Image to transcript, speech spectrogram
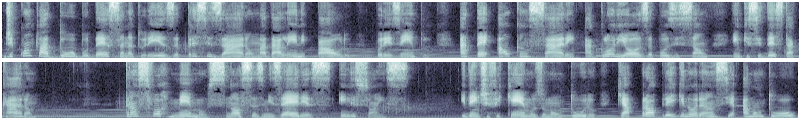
De quanto adubo dessa natureza precisaram Madalena e Paulo, por exemplo, até alcançarem a gloriosa posição em que se destacaram? Transformemos nossas misérias em lições. Identifiquemos o monturo que a própria ignorância amontoou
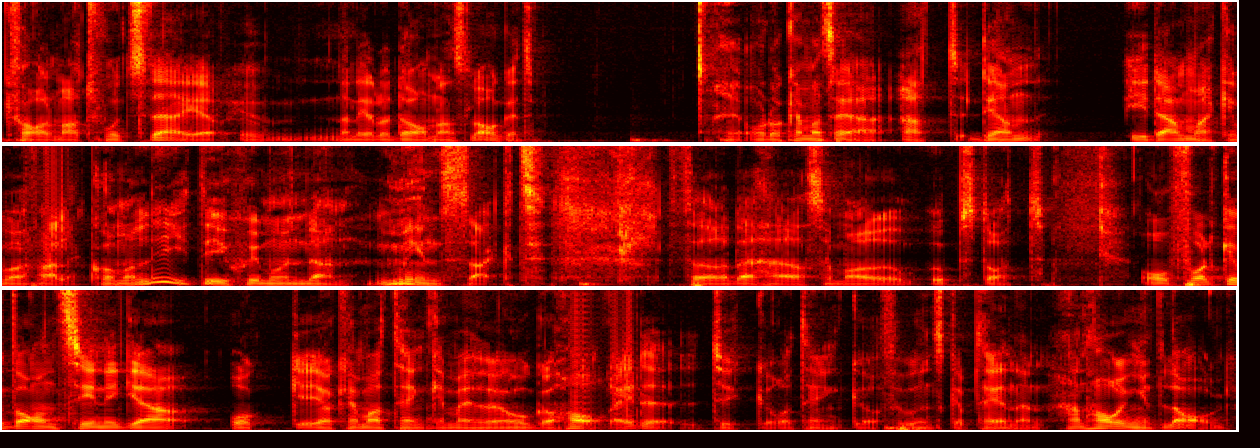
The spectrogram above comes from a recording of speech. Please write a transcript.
kvalmatch mot Sverige eh, när det gäller damlandslaget. Eh, och då kan man säga att den i Danmark i varje fall kommer lite i skymundan, minst sagt, för det här som har uppstått. Och folk är vansinniga och jag kan bara tänka mig hur Åge Hareide tycker och tänker, förbundskaptenen. Han har inget lag.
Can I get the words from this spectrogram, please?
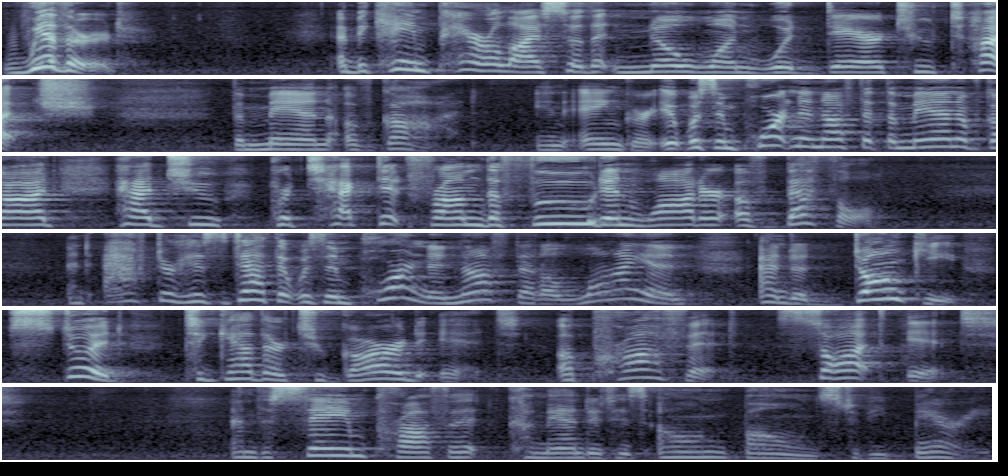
withered and became paralyzed so that no one would dare to touch the man of God in anger. It was important enough that the man of God had to protect it from the food and water of Bethel. And after his death, it was important enough that a lion and a donkey stood together to guard it. A prophet sought it. And the same prophet commanded his own bones to be buried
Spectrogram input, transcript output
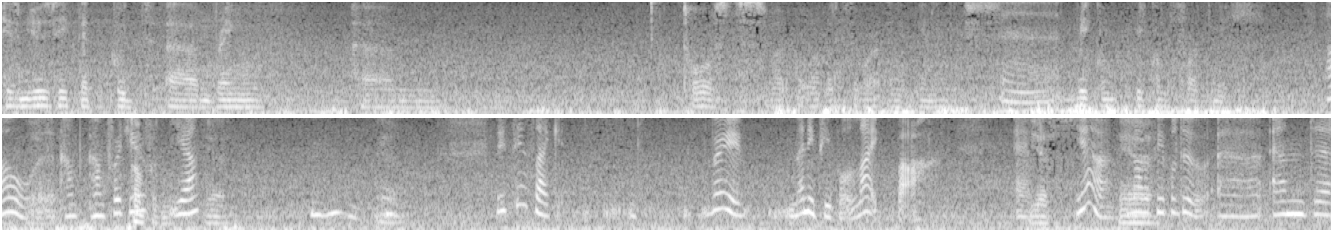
his music that could um, bring um, trost. What, what, is the word in, in English? Uh, Recom- recomfort me. oh, Yeah. uh, com- comfort you. Comfort me. Yeah. Yeah. hmm Yeah. But it seems like very many people like Bach. Uh, Yes. Yeah, a lot of people do. Uh, and uh,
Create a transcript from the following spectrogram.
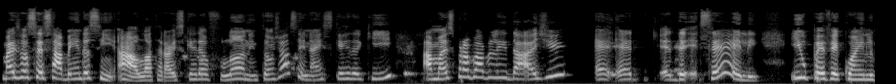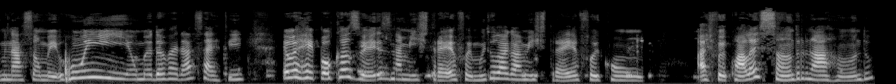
Mas você sabendo assim, ah, o lateral esquerdo é o fulano, então já sei, na esquerda aqui, a mais probabilidade é, é, é de ser ele. E o PV com a iluminação meio ruim, o meu Deus vai dar certo. E eu errei poucas vezes na minha estreia, foi muito legal a minha estreia, foi com. Acho que foi com o Alessandro narrando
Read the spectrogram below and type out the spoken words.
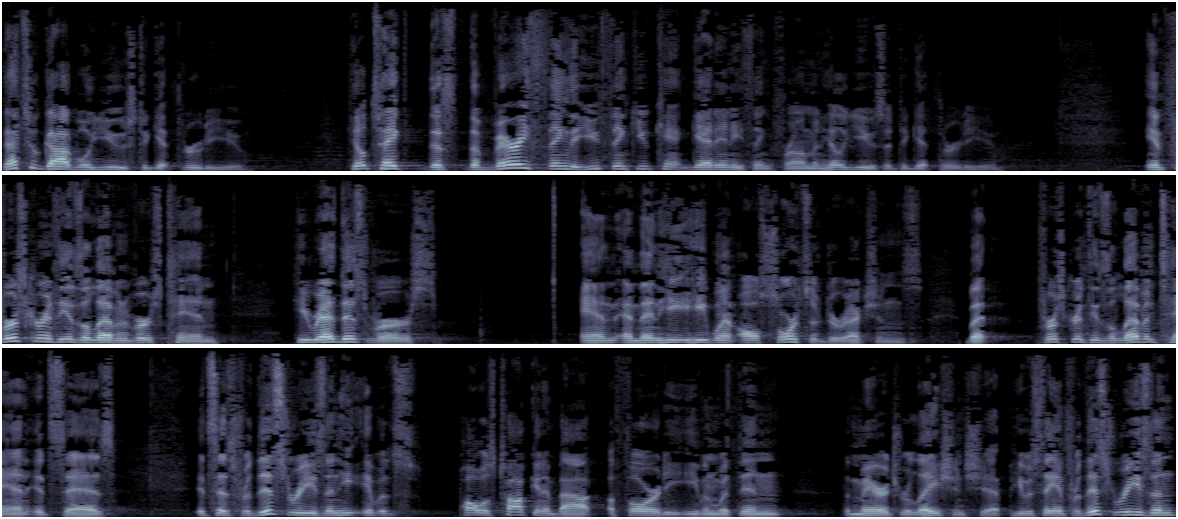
That's who God will use to get through to you. He'll take this, the very thing that you think you can't get anything from, and he'll use it to get through to you. In 1 Corinthians 11, verse 10, he read this verse, and, and then he, he went all sorts of directions. But 1 Corinthians 11, 10, it says, it says, for this reason, he, it was Paul was talking about authority even within the marriage relationship. He was saying, for this reason,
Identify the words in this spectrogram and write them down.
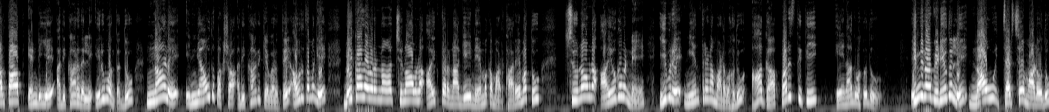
ಅರ್ಥಾತ್ ಎನ್ ಡಿ ಎ ಅಧಿಕಾರದಲ್ಲಿ ಇರುವಂಥದ್ದು ನಾಳೆ ಇನ್ಯಾವುದು ಪಕ್ಷ ಅಧಿಕಾರಕ್ಕೆ ಬರುತ್ತೆ, ಅವರು ತಮಗೆ ಬೇಕಾದವರನ್ನ ಚುನಾವಣಾ ಆಯುಕ್ತರನ್ನಾಗಿ ನೇಮಕ ಮಾಡ್ತಾರೆ ಮತ್ತು ಚುನಾವಣಾ ಆಯೋಗವನ್ನೇ ಇವರೇ ನಿಯಂತ್ರಣ ಮಾಡಬಹುದು, ಆಗ ಪರಿಸ್ಥಿತಿ ಏನಾಗಬಹುದು? ಇಂದಿನ ವಿಡಿಯೋದಲ್ಲಿ ನಾವು ಚರ್ಚೆ ಮಾಡೋದು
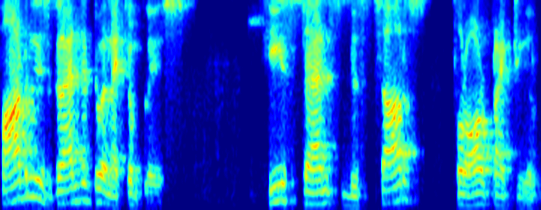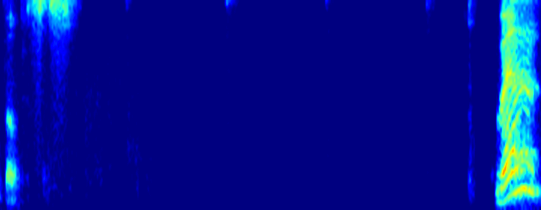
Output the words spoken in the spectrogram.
pardon is granted to an accomplice, he stands discharged for all practical purposes. When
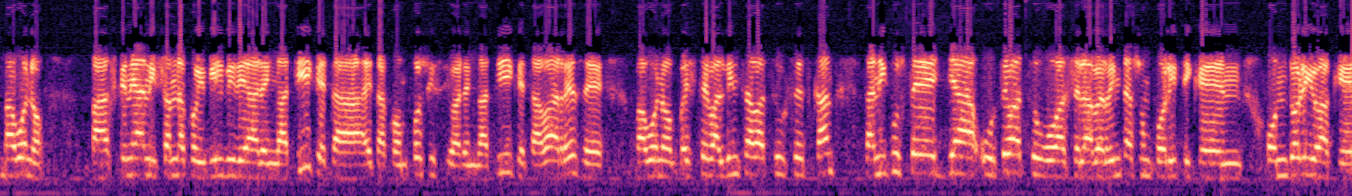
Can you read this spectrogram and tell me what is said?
ba bueno ba azkenean izandako ibilbidearengatik eta eta konposizioarengatik eta barrez e, ba bueno beste baldintza batzuk zezkan eta nik uste ja urte batzugoa zela berdintasun politiken ondorioak e,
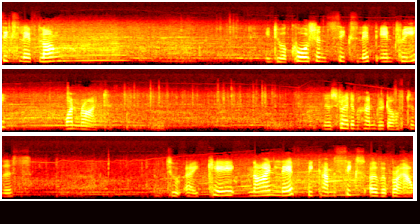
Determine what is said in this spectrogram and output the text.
six left long, into a caution, six left entry, one right. No straight of 100 after this. To a K, nine left becomes six over brow.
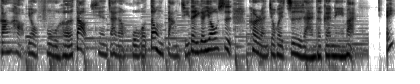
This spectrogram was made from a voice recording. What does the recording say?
刚好又符合到现在的活动档期的一个优。都是客人就会自然的跟你买。诶，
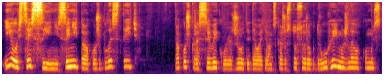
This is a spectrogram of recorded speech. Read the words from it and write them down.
І ось цей синій. Синій також блистить. Також красивий колір. Жовтий, давайте вам скажу, 142-й, можливо, комусь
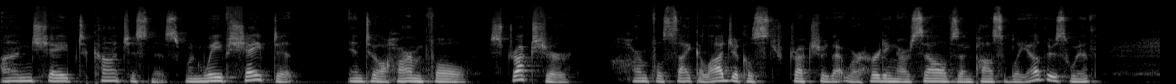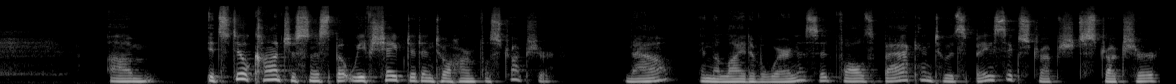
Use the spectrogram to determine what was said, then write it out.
unshaped consciousness. When we've shaped it into a harmful structure, harmful psychological structure that we're hurting ourselves and possibly others with, um, it's still consciousness, but we've shaped it into a harmful structure. Now, in the light of awareness, it falls back into its basic stru- structure,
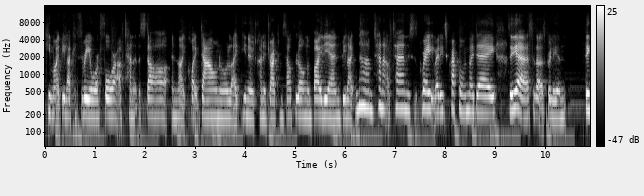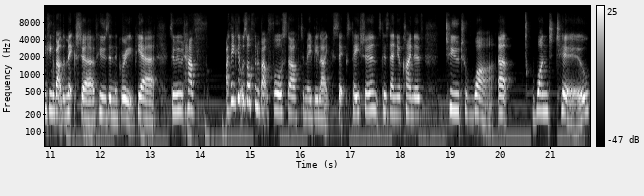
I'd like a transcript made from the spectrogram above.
he might be like a three or a four out of 10 at the start and like quite down or like, you know, kind of dragged himself along. And by the end, be like, no, I'm 10 out of 10. This is great, ready to crack on with my day. So, yeah, so that was brilliant. Thinking about the mixture of who's in the group. Yeah. So we would have, I think it was often about four staff to maybe like six patients because then you're kind of two to one. Uh, one to two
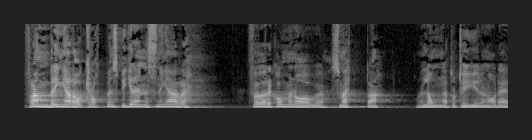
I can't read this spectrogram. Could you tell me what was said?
frambringad av kroppens begränsningar, förekommen av smärta, och den långa tortyren och den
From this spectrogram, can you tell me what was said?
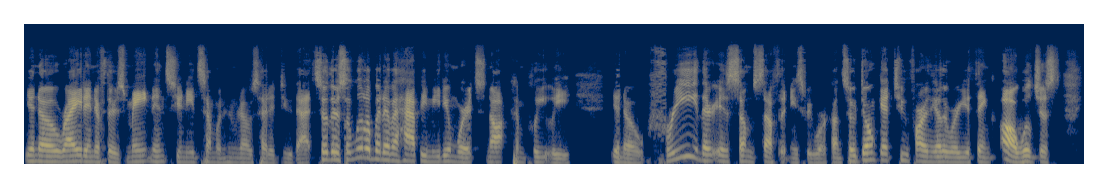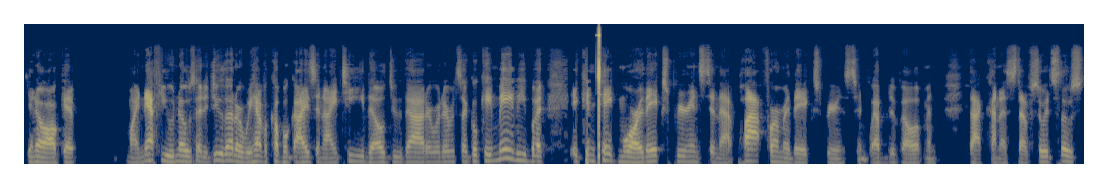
you know right and if there's maintenance you need someone who knows how to do that so there's a little bit of a happy medium where it's not completely you know free there is some stuff that needs to be worked on. So don't get too far in the other where you think oh we'll just you know i'll get my nephew knows how to do that or we have a couple guys in IT they'll do that or whatever. It's like okay maybe but it can take more. Are they experienced in that platform? Are they experienced in web development? That kind of stuff. So it's those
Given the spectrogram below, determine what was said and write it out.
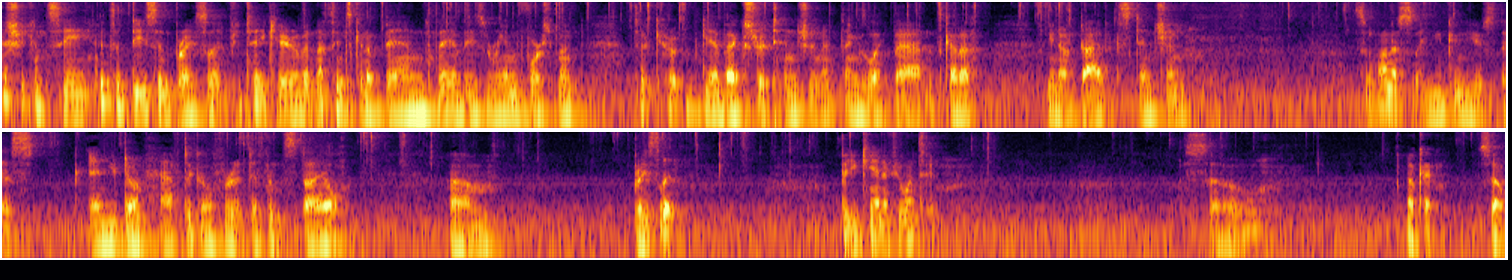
as you can see, it's a decent bracelet. If you take care of it, nothing's gonna bend. They have these reinforcement to give extra tension and things like that. It's got a, you know, dive extension. So honestly, you can use this and you don't have to go for a different style um, bracelet, but you can if you want to. So, okay. So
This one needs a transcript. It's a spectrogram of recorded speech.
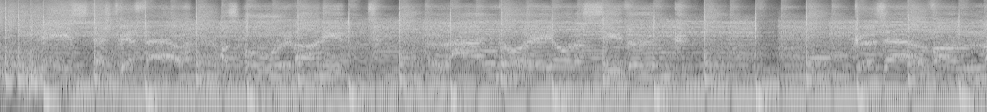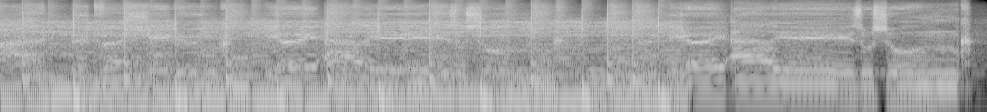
Jézusunk.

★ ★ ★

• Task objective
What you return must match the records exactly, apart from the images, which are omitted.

• Answer section
Image to transcript, speech spectrogram
De quanto adubo dessa natureza precisaram Madalena e Paulo, por exemplo, até alcançarem a gloriosa posição em que se destacaram? Transformemos nossas misérias em lições. Identifiquemos o monturo que a própria ignorância amontoou
The spectrogram above comes from a recording of speech. Please write a transcript.
kvalmatch mot Sverige eh, när det gäller damlandslaget. Eh, och då kan man säga att den i Danmark i varje fall kommer lite i skymundan, minst sagt, för det här som har uppstått. Och folk är vansinniga och jag kan bara tänka mig hur Åge Hareide tycker och tänker, förbundskaptenen. Han har inget lag.
Can I get the words from this spectrogram, please?
withered and became paralyzed so that no one would dare to touch the man of God in anger. It was important enough that the man of God had to protect it from the food and water of Bethel. And after his death, it was important enough that a lion and a donkey stood together to guard it. A prophet sought it. And the same prophet commanded his own bones to be buried
Spectrogram input, transcript output
his music that could um, bring um, trost. What, what, is the word in, in English? Uh, Recom- recomfort me. oh, Yeah. uh, com- comfort you. Comfort me. Yeah. Yeah. hmm Yeah. But it seems like very many people like Bach. Uh, Yes. Yeah, a lot of people do. Uh, and uh,
Create a transcript from the following spectrogram.
Mas você sabendo assim, ah, o lateral esquerdo é o fulano, então já sei, na esquerda aqui, a mais probabilidade é, é, é de ser ele. E o PV com a iluminação meio ruim, o meu Deus vai dar certo. E eu errei poucas vezes na minha estreia, foi muito legal a minha estreia, foi com. Acho que foi com o Alessandro narrando
Read the spectrogram below and type out the spoken words.
That's who God will use to get through to you. He'll take this, the very thing that you think you can't get anything from, and he'll use it to get through to you. In 1 Corinthians 11, verse 10, he read this verse, and, and then he, he went all sorts of directions. But 1 Corinthians 11, 10, it says, it says, for this reason, he, it was Paul was talking about authority even within the marriage relationship. He was saying, for this reason,
Identify the words in this spectrogram and write them down.
ಅರ್ಥಾತ್ ಎನ್ ಡಿ ಎ ಅಧಿಕಾರದಲ್ಲಿ ಇರುವಂಥದ್ದು ನಾಳೆ ಇನ್ಯಾವುದು ಪಕ್ಷ ಅಧಿಕಾರಕ್ಕೆ ಬರುತ್ತೆ, ಅವರು ತಮಗೆ ಬೇಕಾದವರನ್ನ ಚುನಾವಣಾ ಆಯುಕ್ತರನ್ನಾಗಿ ನೇಮಕ ಮಾಡ್ತಾರೆ ಮತ್ತು ಚುನಾವಣಾ ಆಯೋಗವನ್ನೇ ಇವರೇ ನಿಯಂತ್ರಣ ಮಾಡಬಹುದು, ಆಗ ಪರಿಸ್ಥಿತಿ ಏನಾಗಬಹುದು? ಇಂದಿನ ವಿಡಿಯೋದಲ್ಲಿ ನಾವು ಚರ್ಚೆ ಮಾಡೋದು
Output the words spoken in the spectrogram.
pardon is granted to an accomplice, he stands discharged for all practical purposes. When
Can you read this spectrogram and tell me what is said?
ba bueno ba azkenean izandako ibilbidearengatik eta eta konposizioarengatik eta barrez e, ba bueno beste baldintza batzuk zezkan eta nik uste ja urte batzugoa zela berdintasun politiken ondorioak e,
Determine what is said in this spectrogram and output the text.
six left long, into a caution, six left entry, one right. No straight of 100 after this. To a K, nine left becomes six over brow.
This spectrogram was made from a voice recording. What does the recording say?
刚好又符合到现在的活动档期的一个优。都是客人就会自然的跟你买。诶，
This is a spectrogram of recorded speech. Read the words from it and write them down.
І ось цей синій. Синій також блистить. Також красивий колір. Жовтий, давайте вам скажу, 142-й, можливо, комусь
Use the spectrogram to determine what was said, then write it out.
unshaped consciousness. When we've shaped it into a harmful structure, harmful psychological structure that we're hurting ourselves and possibly others with, um, it's still consciousness, but we've shaped it into a harmful structure. Now, in the light of awareness, it falls back into its basic stru- structure,
I'd like a transcript made from the spectrogram above.
he might be like a three or a four out of 10 at the start and like quite down or like, you know, kind of dragged himself along. And by the end, be like, no, I'm 10 out of 10. This is great, ready to crack on with my day. So, yeah, so that was brilliant. Thinking about the mixture of who's in the group. Yeah. So we would have, I think it was often about four staff to maybe like six patients because then you're kind of two to one. Uh, one to two
I can't read this spectrogram. Could you tell me what was said?
frambringad av kroppens begränsningar, förekommen av smärta, och den långa tortyren och den
From this spectrogram, can you tell me what was said?
you know right and if there's maintenance you need someone who knows how to do that so there's a little bit of a happy medium where it's not completely you know free there is some stuff that needs to be worked on. So don't get too far in the other where you think oh we'll just you know i'll get my nephew knows how to do that or we have a couple guys in IT they'll do that or whatever. It's like okay maybe but it can take more. Are they experienced in that platform? Are they experienced in web development? That kind of stuff. So it's those
Given the spectrogram below, determine what was said and write it out.
as you can see, it's a decent bracelet. If you take care of it, nothing's gonna bend. They have these reinforcement to give extra tension and things like that. It's got a, you know, dive extension. So honestly, you can use this and you don't have to go for a different style um, bracelet, but you can if you want to. So, okay. So
This one needs a transcript. It's a spectrogram of recorded speech.
Jézusunk.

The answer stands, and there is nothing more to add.